Given the ostensive lack of urgency that these registrants demonstrated over many years, there may be inclination to view them as outliers and discount the significance of these settlements, despite the SEC’s clear intention to add substance to these enforcement results by announcing them collectively. A closer inspection offers a different perspective. Indeed, these enforcement actions appear to be part of a broader messaging to public companies, as evidenced by recent statements from SEC Chief Accountant Wesley Bricker. In the press release accompanying these settlements, Mr. Bricker declared that, “Adequate internal controls are the first line of defense in detecting and preventing material errors or fraud in financial reporting. When internal control deficiencies are left unaddressed, financial reporting quality can suffer.” This comment mirrored remarks that he presented last December, which detailed current SEC and PCAOB developments.
Although none of these settlement orders provided any particular indication why these companies did not remedy their material weaknesses in ICFR on a timely basis, these prolonged failures are often emblematic of other foundational problems plaguing a company.
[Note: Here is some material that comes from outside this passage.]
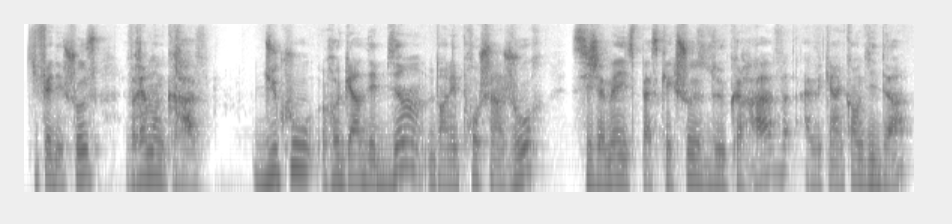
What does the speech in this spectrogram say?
qui fait des choses vraiment graves. Du coup, regardez bien dans les prochains jours, si jamais il se passe quelque chose de grave avec un candidat,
Financially troubled organizations are more susceptible to inadequacies in their internal controls because they lack the required capital to address material weaknesses quickly and fully, when they arise. Likewise, companies with shaky corporate governance structures may be unwilling to reallocate resources from corporate operations to address weaknesses promptly, or simply lack the expertise necessary to lead a company efficiently and effectively through the remedial process. The consequences from such shortcomings are only magnified when the material weaknesses are severe or institutionally pervasive.
The essential takeaway from these proceedings is that, while incremental remediation coupled with proper disclosure may delay the prospect of prosecutorial liability, it should not be perceived as a pathway to immunity. Companies need to implement decisive and comprehensive remedial actions when confronted with ICFR deficiencies, regardless of whether the SEC has taken the affirmative step of contacting the company. These actions include both internal initiatives (including senior management and staff modifications, and procedural enhancements and reviews designed to improve technical competence, segregate financial responsibilities, and foster timely and accurate reporting) and third-party investments (most notably, the use of outside consultants to assess and strengthen the company’s control environment).
Naturally, public companies already possess a variety of practical business incentives to remediate their ICFR problems in a timely fashion. Not only do prolonged material weaknesses increase the likelihood of significant disruption within an organization, they leave it vulnerable to stock price declines, debt and credit rating downgrades, and heightened auditor scrutiny. Now, if avoiding such negative market consequences were not motivating enough for registrants, these SEC settlements and related recent pronouncements concerning internal controls offer a distinct impression that the timely remediation of material weaknesses has become an emerging regulatory focal point.